Granberry has mentored many current and former employees in her years at Hinds. She hired Reggie Harris (1987) as a recruiter after he graduated from Hinds and Delta State University. “She has just been an amazing lady to watch, how humble she has been, how hard-working she has been and how helpful she has been, for students as well as employees,” he said.

Harris personally witnessed many times that Granberry made sure Hinds employees directly helped students.

“Just to give you one example: there was a young man at one of the schools in Jackson that Jackie found out was basically homeless and did not have very much. She made sure that I went by that school, found that young man and offered him every assistance he needed to come to Hinds and be a successful student. And that’s exactly what happened,” Harris said.

Inquisitive and intuitive, Granberry has been a master of building relationships to the benefit of Hinds Community College.

“Her real gift is investing in people and asking her 20 questions,” said Itawamba Community College President Dr. Jay Allen (1991), who worked 16 years under Granberry’s tutelage. “She finds ways to grow you, challenge you and support you.

“As an employee working for Jackie, the more I produced, the more opportunities she gave me and positioned me to be at the right table at the right time to gain new experiences, but I knew I had to earn the right to be at that table,” Allen said.

Work hard and play hard is how Granberry persuaded hundreds of Hinds Connection students to volunteer countless hours preparing, hosting and cleaning up after Hinds events.

“She made work as a student fun; therefore, it was never really work and you wanted to be around Jackie and that office,” Allen said.

“Few people have shaped my life more than Jackie Granberry,” said Dr. Ginger Turner Robbins (1989), district dean of Enrollment Services at Northwest Mississippi Community College. “Jackie has been a mentor, cheerleader, guide and friend from the first day I became a Hinds Connection member to the present. She willingly gave her time, energy, attention and wisdom to so many Connection members over the years, and her legacy is reflected in the success of each student she impacted. Her contributions to the College, the students, and the state of Mississippi are invaluable – may she reap what she has sown many times over!”

Granberry’s long career at Hinds is filled with achievements and honors. She was the college’s first recruiter and first female vice president. She was also the youngest employee to earn the college’s prestigious 3-E Award, which stands for Emphasis on Excellence and Enrichment, and is the college’s highest employee distinction. The LifeStar and Hinds Heroes employee awards are also among her special recognitions. She was co-chair of the Centennial committee and was named among the 100 People Passionate about Hinds.

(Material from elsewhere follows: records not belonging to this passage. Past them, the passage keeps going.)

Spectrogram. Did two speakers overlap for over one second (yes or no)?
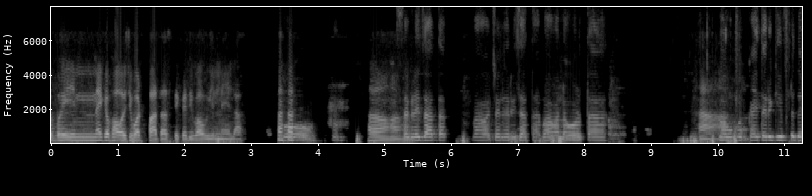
no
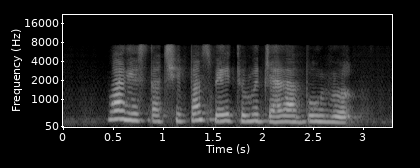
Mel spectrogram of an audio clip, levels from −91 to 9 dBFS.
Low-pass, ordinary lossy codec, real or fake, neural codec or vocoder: 7.2 kHz; none; fake; codec, 16 kHz, 1 kbps, FreqCodec, smaller model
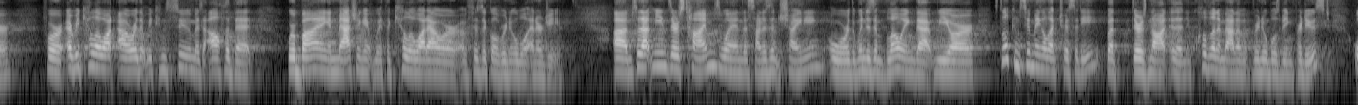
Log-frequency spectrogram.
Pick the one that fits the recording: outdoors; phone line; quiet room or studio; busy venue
busy venue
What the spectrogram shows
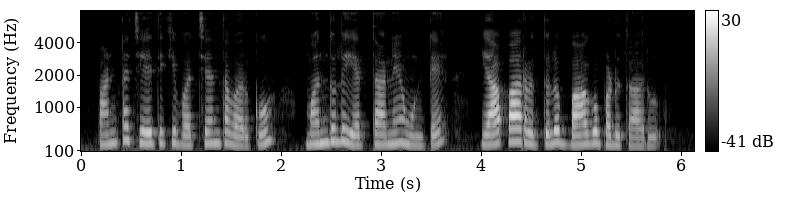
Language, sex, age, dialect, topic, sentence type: Telugu, female, 18-24, Southern, agriculture, statement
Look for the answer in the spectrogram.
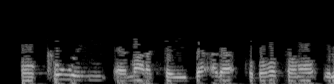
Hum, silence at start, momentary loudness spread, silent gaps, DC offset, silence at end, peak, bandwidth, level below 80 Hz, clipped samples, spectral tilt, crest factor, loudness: none; 0.2 s; 4 LU; none; under 0.1%; 0 s; -12 dBFS; 3.4 kHz; -44 dBFS; under 0.1%; -12 dB/octave; 14 dB; -26 LUFS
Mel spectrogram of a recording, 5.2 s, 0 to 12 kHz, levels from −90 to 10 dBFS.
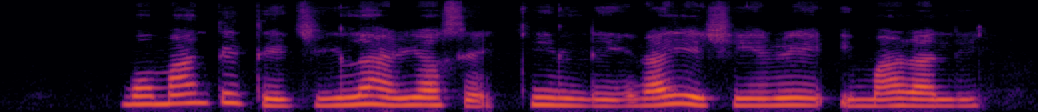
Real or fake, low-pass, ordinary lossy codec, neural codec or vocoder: real; 10.8 kHz; Opus, 16 kbps; none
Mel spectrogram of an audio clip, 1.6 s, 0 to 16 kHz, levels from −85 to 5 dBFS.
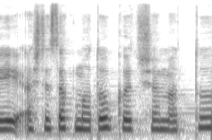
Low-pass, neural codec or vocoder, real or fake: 14.4 kHz; none; real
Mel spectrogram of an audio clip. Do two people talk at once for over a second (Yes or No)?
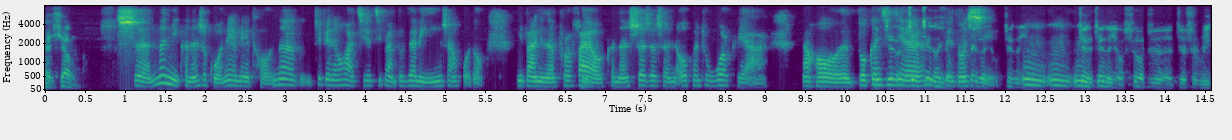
Yes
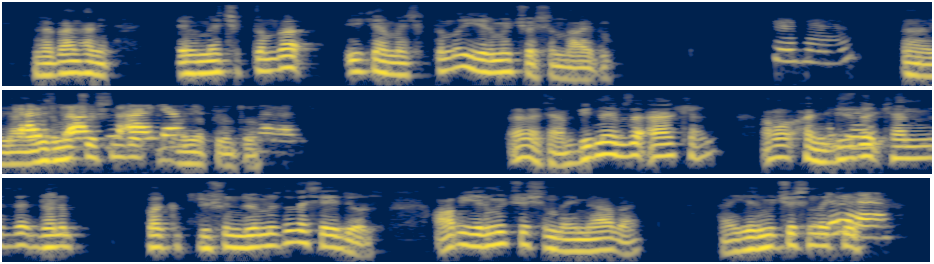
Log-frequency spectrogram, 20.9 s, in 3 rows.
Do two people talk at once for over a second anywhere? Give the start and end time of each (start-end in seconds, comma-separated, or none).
7.0-8.9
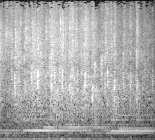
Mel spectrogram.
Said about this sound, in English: Connection, let's give a big round of applause for God because he deserves all the glory.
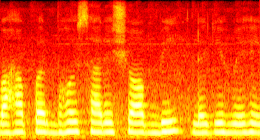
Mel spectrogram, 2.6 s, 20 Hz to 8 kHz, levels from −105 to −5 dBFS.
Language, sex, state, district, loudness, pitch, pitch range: Hindi, female, Maharashtra, Mumbai Suburban, -13 LUFS, 195 Hz, 190-205 Hz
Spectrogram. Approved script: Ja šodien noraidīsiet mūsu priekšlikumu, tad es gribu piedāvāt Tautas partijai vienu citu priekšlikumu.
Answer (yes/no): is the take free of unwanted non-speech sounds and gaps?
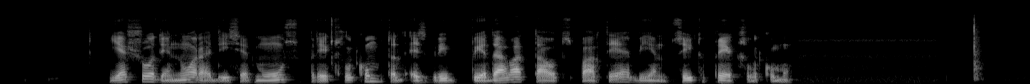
yes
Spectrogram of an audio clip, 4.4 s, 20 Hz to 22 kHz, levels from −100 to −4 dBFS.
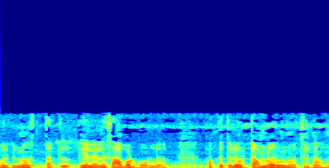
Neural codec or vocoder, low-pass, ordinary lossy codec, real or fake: none; 7.2 kHz; MP3, 32 kbps; real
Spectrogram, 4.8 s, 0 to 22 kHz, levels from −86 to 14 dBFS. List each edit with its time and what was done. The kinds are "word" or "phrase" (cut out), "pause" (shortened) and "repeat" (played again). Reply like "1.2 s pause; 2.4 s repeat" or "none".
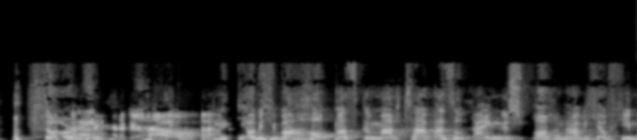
2.5 s word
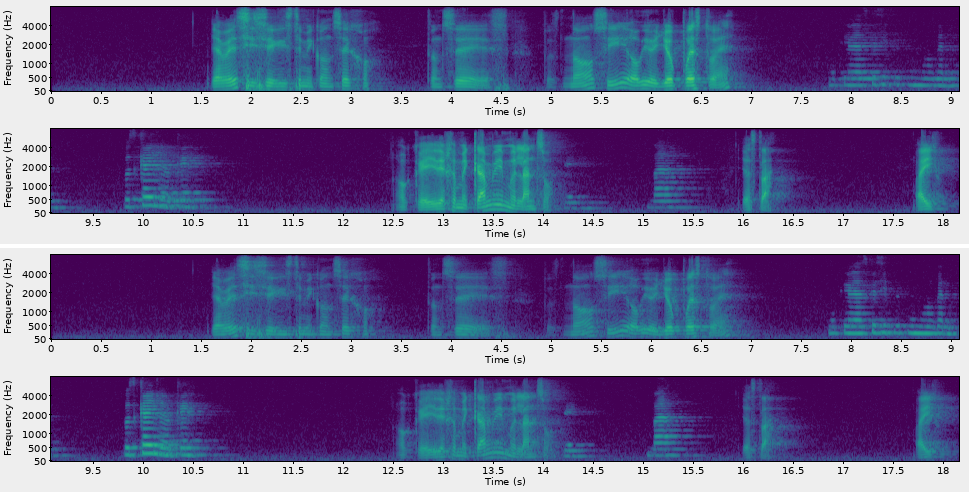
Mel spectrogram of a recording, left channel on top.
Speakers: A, on the left (about 75°); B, on the right (about 80°).
A: Ya ves, si seguiste mi consejo. Entonces, pues no, sí, obvio, yo puesto, ¿eh?
B: Porque veas que sí te tengo un cuento. Pues cáile o qué.
A: Ok, déjame cambio y me lanzo.
B: Ok, va.
A: Ya está. Bye.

While Granberry’s legacy began with working directly with students, starting Hinds Connection and taking the Foundation to new levels, she is ending her career not only with the endowed scholarship carrying her name but also starting a new volunteer group for Hinds retirees, like herself. She is recruiting and organizing a posse of Hinds retirees to serve the college in new ways, from helping at special events to tackling time-consuming tasks in college offices. Service and students remain her mission.

“There are givers and takers in our lives. Jackie is one of the givers,” said longtime friend and colleague Colleen Hartfield. “She is just wired that way. Her kindness, compassion and generous nature have made a tremendous impact at Hinds. She works tirelessly to do what is right to the very best of her abilities.”

Everyone is invited to celebrate Jackie Granberry’s career at Hinds at a retirement reception 2 p.m. to 4:30 p.m. Jan. 26 at Eagle Ridge Conference Center on the Raymond Campus. A brief program will be held at 3:30 p.m. For details, contact the Advancement Office at 601.857.3363.